Dave Ramsey is a polarizing figure. Some people love him and swear by his advice and others think he’s a hack. Which one is he? Unfortunately that’s a question only you can answer but hopefully I will provide you with enough information about his flagship book to make your own decision.
The problem with personal finance is that there are multiple solutions to any one problem. If you think it’s simply about math, you’re wrong. Someone in credit card debt understands that when you use your credit card and don’t pay your entire bill, you’ll go into debt. They aren’t stupid, they know how interest works, but there is a non-math reason why they’re in debt.
If you had to boil down the book into a single sentence, then I’d say that Dave Ramsey’s Total Money Makeover is a book that gives you a good framework to get yourself out of debt and back on solid financial footing.
Dave Ramsey’s “Baby Steps” to Financial Freedom
At the core of Dave Ramsey’s advice is his “baby steps” towards financial freedom:
- Save $1,000 cash as a starter emergency fund
- Start the debt snowball
- Finish the emergency fund – accumulate 3-6 months of expenses
- Invest 15% of your income in retirement
- Save for college

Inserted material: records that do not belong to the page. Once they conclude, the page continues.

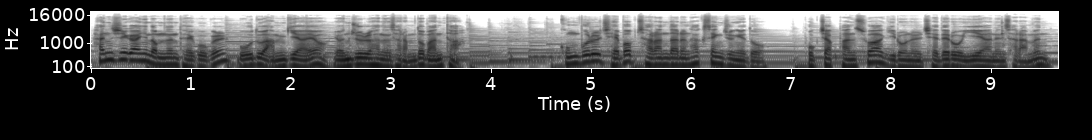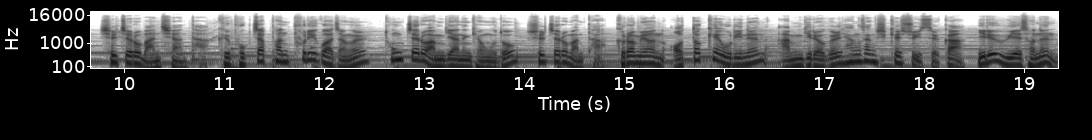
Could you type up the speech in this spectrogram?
한 시간이 넘는 대곡을 모두 암기하여 연주를 하는 사람도 많다. 공부를 제법 잘한다는 학생 중에도 복잡한 수학 이론을 제대로 이해하는 사람은 실제로 많지 않다. 그 복잡한 풀이 과정을 통째로 암기하는 경우도 실제로 많다. 그러면 어떻게 우리는 암기력을 향상시킬 수 있을까? 이를 위해서는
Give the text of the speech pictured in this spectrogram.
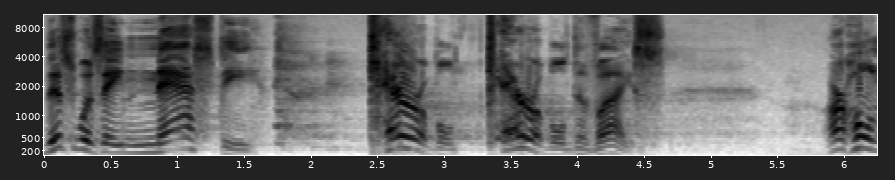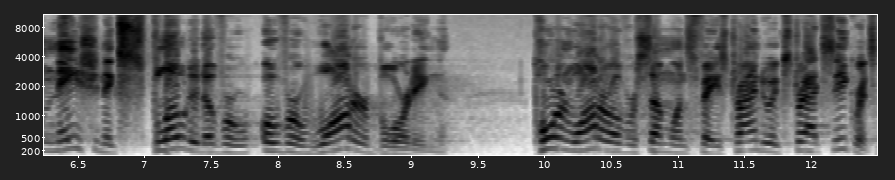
This was a nasty, terrible, terrible device. Our whole nation exploded over, over waterboarding, pouring water over someone's face, trying to extract secrets.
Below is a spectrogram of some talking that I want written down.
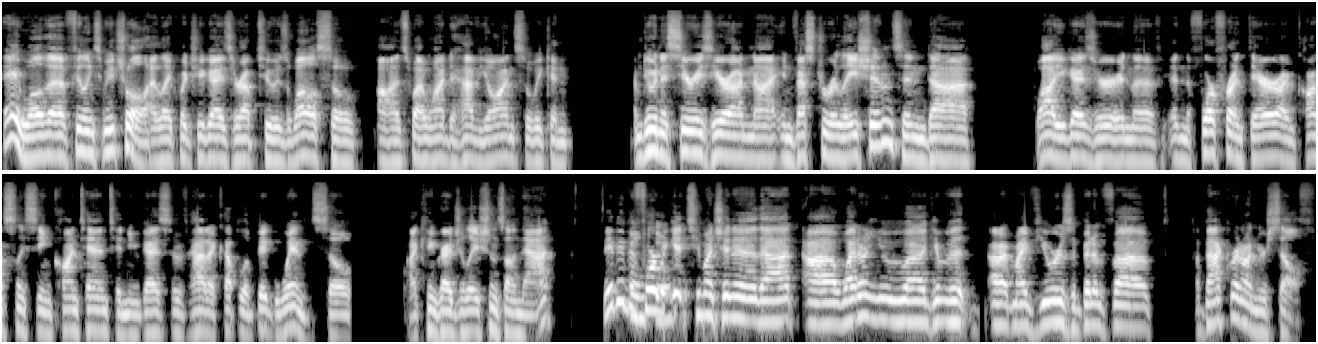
Hey, well, the feeling's mutual. I like what you guys are up to as well. So uh, that's why I wanted to have you on so we can I'm doing a series here on uh, investor relations, and uh, wow, you guys are in the in the forefront there. I'm constantly seeing content, and you guys have had a couple of big wins. So, uh, congratulations on that. Maybe before we get too much into that, uh, why don't you uh, give it, uh, my viewers a bit of uh, a background on yourself,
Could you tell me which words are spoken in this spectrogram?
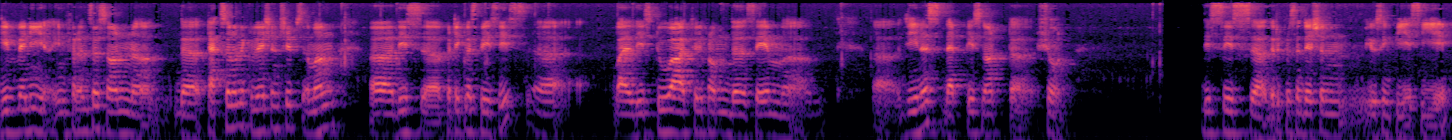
give any inferences on uh, the taxonomic relationships among these particular species while these two are actually from the same genus that is not shown this is uh, the representation using PCA.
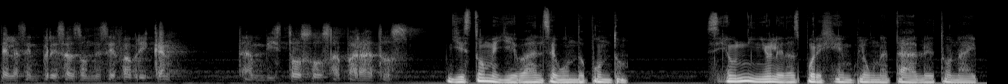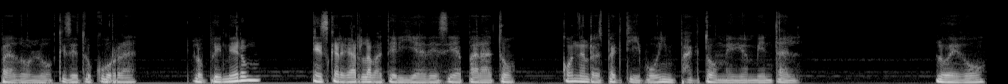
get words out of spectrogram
de las empresas donde se fabrican tan vistosos aparatos. Y esto me lleva al segundo punto. Si a un niño le das, por ejemplo, una tablet, un iPad o lo que se te ocurra, lo primero es cargar la batería de ese aparato con el respectivo impacto medioambiental. Luego,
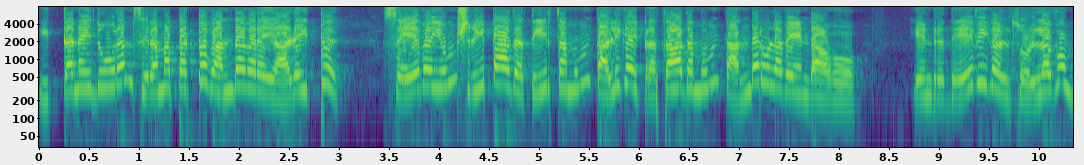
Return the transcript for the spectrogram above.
இத்தனை தூரம் சிரமப்பட்டு வந்தவரை அழைத்து சேவையும் ஸ்ரீபாத தீர்த்தமும் தளிகை பிரசாதமும் தந்தருள வேண்டாவோ? என்று தேவிகள் சொல்லவும்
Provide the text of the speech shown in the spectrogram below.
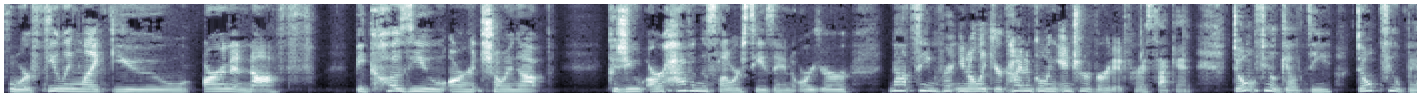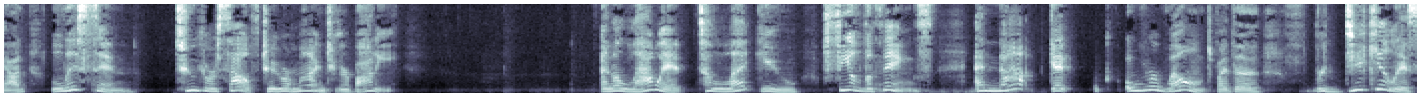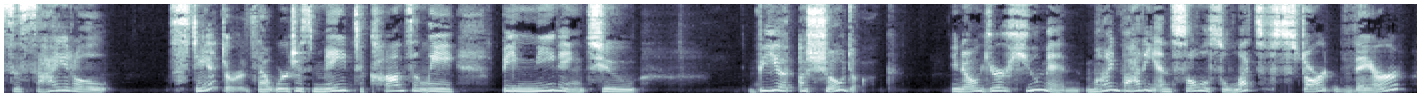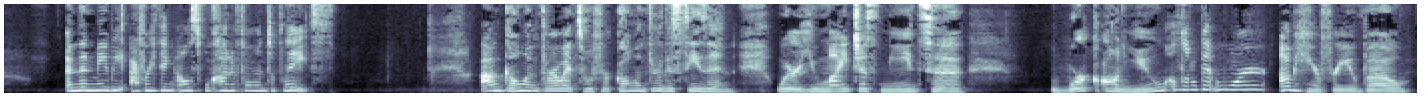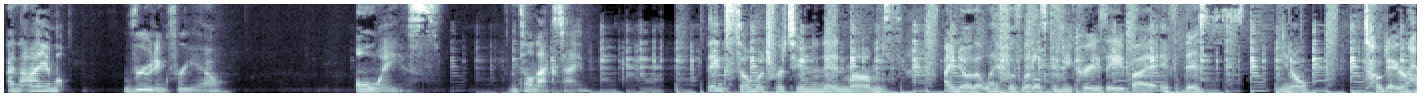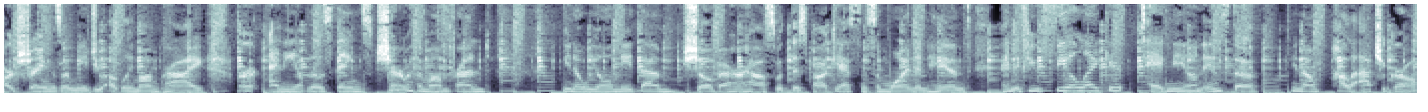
or feeling like you aren't enough because you aren't showing up because you are having a slower season or you're not seeing friends, you know like you're kind of going introverted for a second. Don't feel guilty. Don't feel bad. Listen to yourself to your mind to your body. And allow it to let you feel the things and not get overwhelmed by the ridiculous societal standards that we're just made to constantly be needing to be a, a show dog. You know, you're human, mind, body, and soul. So let's start there. And then maybe everything else will kind of fall into place. I'm going through it. So if you're going through this season where you might just need to work on you a little bit more, I'm here for you, Bo, and I am rooting for you. Always. Until next time. Thanks so much for tuning in, moms. I know that life with littles can be crazy, but if this, you know, tugged at your heartstrings or made you ugly mom cry or any of those things, share it with a mom friend. You know, we all need them. Show up at her house with this podcast and some wine in hand. And if you feel like it, tag me on Insta. You know, holla at your girl.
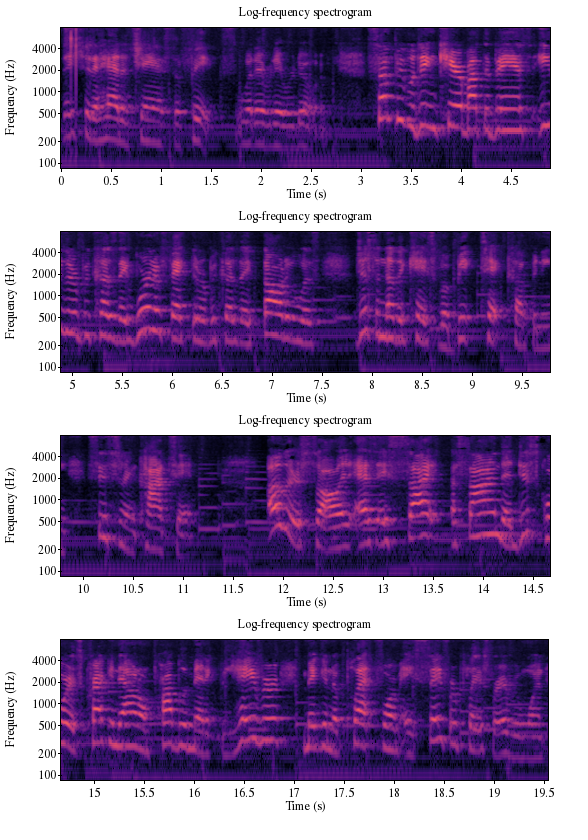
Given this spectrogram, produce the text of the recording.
they should have had a chance to fix whatever they were doing. Some people didn't care about the bans either because they weren't affected or because they thought it was just another case of a big tech company censoring content. Others saw it as a, si- a sign that Discord is cracking down on problematic behavior, making the platform a safer place for everyone.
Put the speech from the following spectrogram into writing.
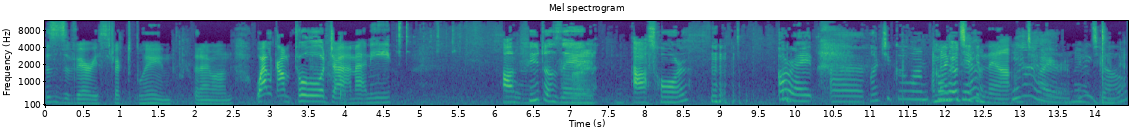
this is a very strict plane that I'm on. Welcome to Germany. On Wiedersehen, Right. asshole. All right. Uh, why don't you go, um, I'm gonna lay go take a nap. Yeah, I'm tired. I'm there gonna you take a go. nap.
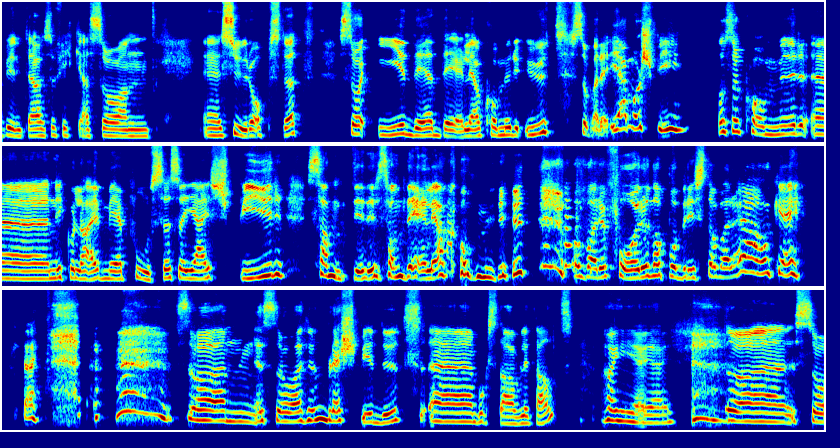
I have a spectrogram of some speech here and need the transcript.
begynte jeg, så fikk jeg så eh, sure oppstøt. Så i det Delia kommer ut, så bare 'Jeg må spy!' Og så kommer eh, Nikolai med pose, så jeg spyr samtidig som Delia kommer ut. Og bare får hun oppå brystet og bare Ja, OK. Så, så, hun ble spydd ut, eh, bokstavelig talt. Oi, oi, oi. Så, så,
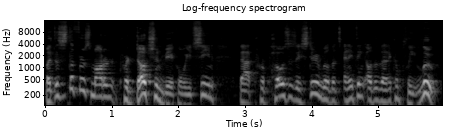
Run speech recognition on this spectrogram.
but this is the first modern production vehicle we've seen that proposes a steering wheel that's anything other than a complete loop.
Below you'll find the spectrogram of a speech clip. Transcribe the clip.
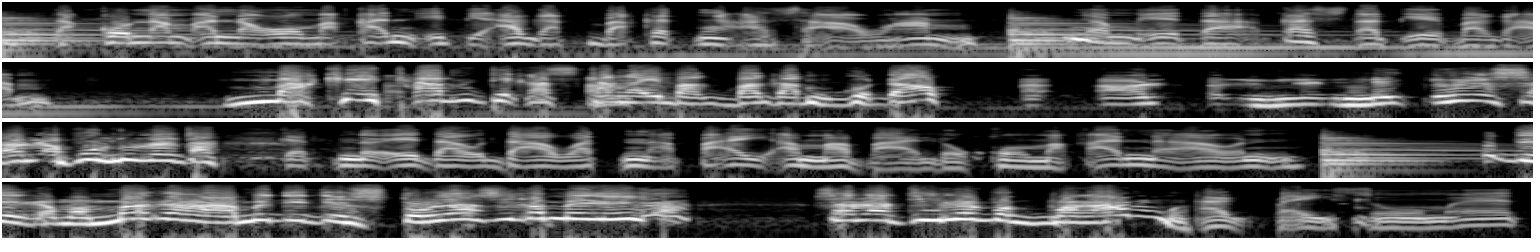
Ta kunam ano umakan iti agat bakit nga asawam. Ngam ita kasta ti bagam. Makitam ti kasta nga ibagbagam gudo. Ah, ah, ni, ni, eh, sana po doon ta. Kat no idaw dawat na pay amabalo kumakanon. Di ka mamagamit iti istorya si Camelina. Sana tila magbagam. Agpay sumet.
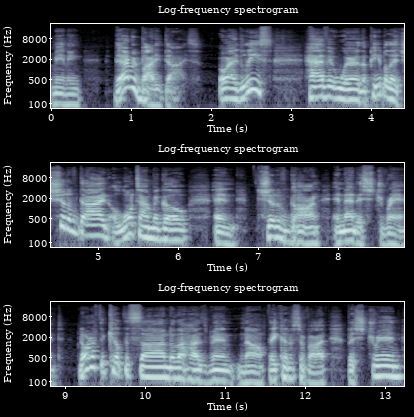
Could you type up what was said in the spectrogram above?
meaning that everybody dies, or at least have it where the people that should have died a long time ago and should have gone, and that is Strand. Don't have to kill the son or the husband. No, they could have survived. But Strand,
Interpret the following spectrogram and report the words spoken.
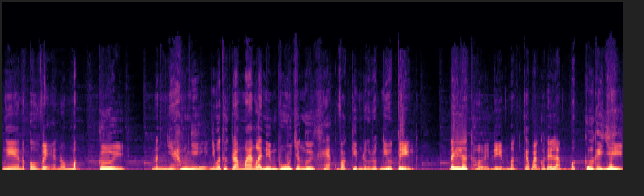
nghe nó có vẻ nó mắc cười nó nhảm nhí nhưng mà thực ra mang lại niềm vui cho người khác và kiếm được rất nhiều tiền. Đây là thời điểm mà các bạn có thể làm bất cứ cái gì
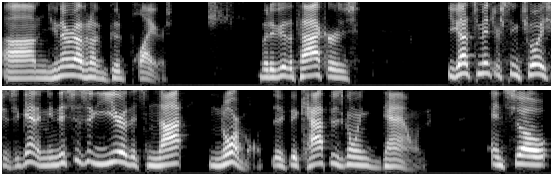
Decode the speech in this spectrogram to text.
Um, you never have enough good players. But if you're the Packers, you got some interesting choices. Again, I mean, this is a year that's not normal. The, the cap is going down. And so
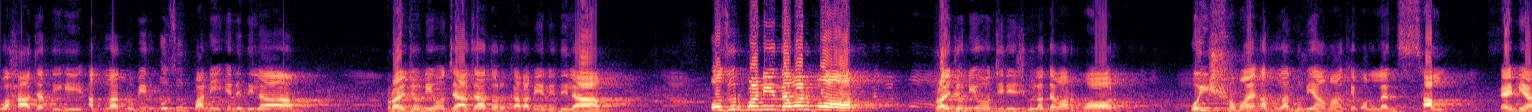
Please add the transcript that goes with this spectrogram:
ওয়া হাজাতিহি, আল্লাহ নবীর ওযুর পানি এনে দিলাম। প্রয়োজনীয় যা যা দরকার আমি এনে দিলাম। অজুর পানি দেওয়ার পর, প্রয়োজনীয় জিনিসগুলা দেওয়ার পর, ওই সময় আল্লাহ নবী আমাকে বললেন, সাল, এই মিয়া,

- Pay off your home mortgage
- Build wealth – Invest, donate, enjoy life (without going into debt)
Debt Snowball Strategy
The debt snowball strategy is one that has received a lot of ink throughout the years. The strategy states that you should list all of your debts and their monthly payments. If you have extra cash to put towards debt, put it towards your smallest amounts first. When that debt has been repaid, take the amount you would’ve sent them and add it to the payment you make to the second smallest debt. This way, as you pay off your debts, your monthly payments to the other debts increases like a snowball.
Why does this strategy work? It comes down to motivation and celebrating successes. It makes more financial sense, mathematically, to put your extra cash into the debt with the highest interest rate. However, by paying off the smaller debts, the number of debts you do have decreases. These successes give you the motivation to continue your payments and put you back on the right path.
The brilliance in this methodology, specifically the much maligned debt snowball strategy, is that it takes into account human psychology. That’s the non-math part of personal finance. Like I wrote earlier, people don’t get themselves into debt because they don’t understand math. No matter what you say about the inefficiencies in his strategy, the reality is that it works. I’d venture to guess that thousands of people have pulled themselves out of debt with the advice he’s given in just this one book.
The book is routinely in the top three in Amazon’s Personal Finance category, so if you’re struggling with debt, I think you might want to give this book a try. The book also contains a lot of motivational stories of people who probably were in more dire straits than you and were still able to pull themselves out.
One final recommendation, if you are in debt, borrow this book from the library and put that cash towards your smallest debt.